(2) High-risk conditions may be associated with and include premature
delivery, hemorrhage, hypertensive disorders, abnormal presentation and position,
hydramnios (an excess of amniotic fluid), and uterine dysfunction.
(3) Uncomfortable symptoms experienced by the mother during the last
trimester are the same as for the mother with a single fetus. However, the symptoms
occur earlier and are more intense. The symptoms are:
(a) Heaviness of the lower abdomen.
(b) Back pains.
Swelling of the feet and ankles.
(d) Difficulty in sleeping that is due to abdominal distention.
(e) Woman tires easily.
b. Labor and Delivery Process.
(1) The first stage of labor for the mother is essentially the same as for the
woman with a single fetus. Effacement and dilatation occur the same if there is an
adequate labor pattern.
Possible complications during labor and delivery include the following.
(a) Possible prolapsed cord. Babies of multiple births tend to be

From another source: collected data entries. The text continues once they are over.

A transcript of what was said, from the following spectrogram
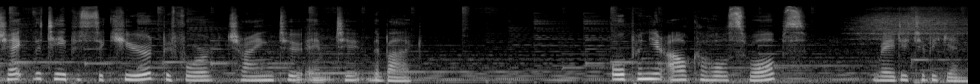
Check the tape is secured before trying to empty the bag. Open your alcohol swabs, ready to begin.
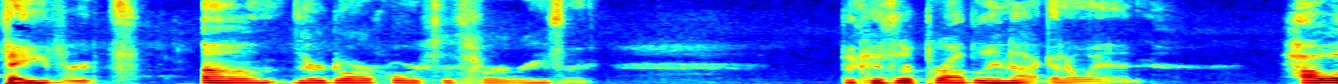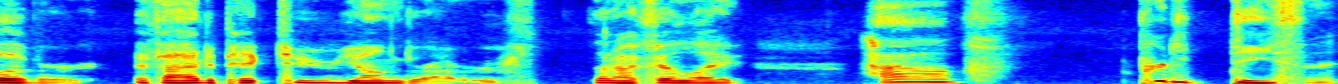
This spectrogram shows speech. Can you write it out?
favorites. Um, they're dark horses for a reason because they're probably not going to win. However, if I had to pick two young drivers that I feel like have a pretty decent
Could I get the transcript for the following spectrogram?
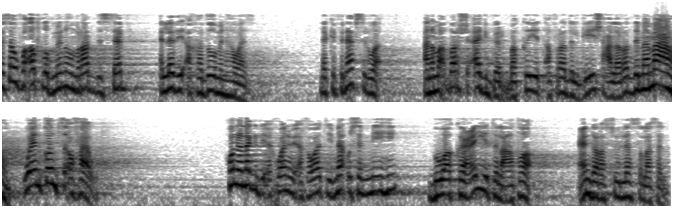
فسوف أطلب منهم رد السبي الذي أخذوه من هوازن. لكن في نفس الوقت أنا ما أقدرش أجبر بقية أفراد الجيش على رد ما معهم وإن كنت سأحاول. هنا نجد إخواني وأخواتي ما أسميه بواقعية العطاء عند رسول الله صلى الله عليه وسلم.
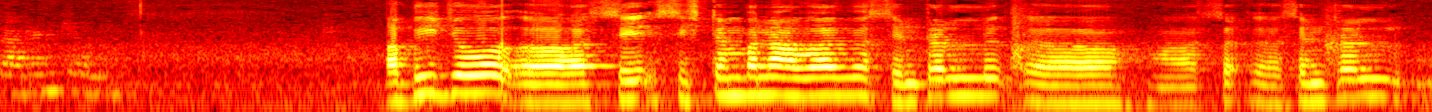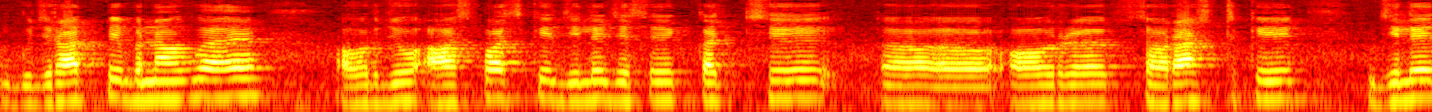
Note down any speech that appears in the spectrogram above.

smaller than single fetus and may not fill the pelvis completely. The cord may drop
when the membranes rupture.
(b) Possible fetal respiratory distress that is due to analgesia.
Analgesia is administered very conservatively. The infant's size normally prevents them
form metabolizing analgesia from their systems prior to birth. Withholding it avoids
respiratory difficulties following delivery.
(c) Entanglement of fetuses during delivery. Presentation of all fetuses
should be known prior to delivery. If the first fetus is not vertex, cesarean section is
normally done. This prevents the first fetus from becoming entangled with other
fetuses. More than two fetuses indicate cesarean section for control and quick access
to the infants.
c. Nursing Interventions.
(1) Monitor the patient and fetuses continuously. Internal monitoring is
applied to the presenting fetus. External monitoring is applied to the second fetus.
Additional fetuses should be monitored at least every 15 minutes during the first stage
with a Doppler and recorded. The mother's vital signs should be checked and recorded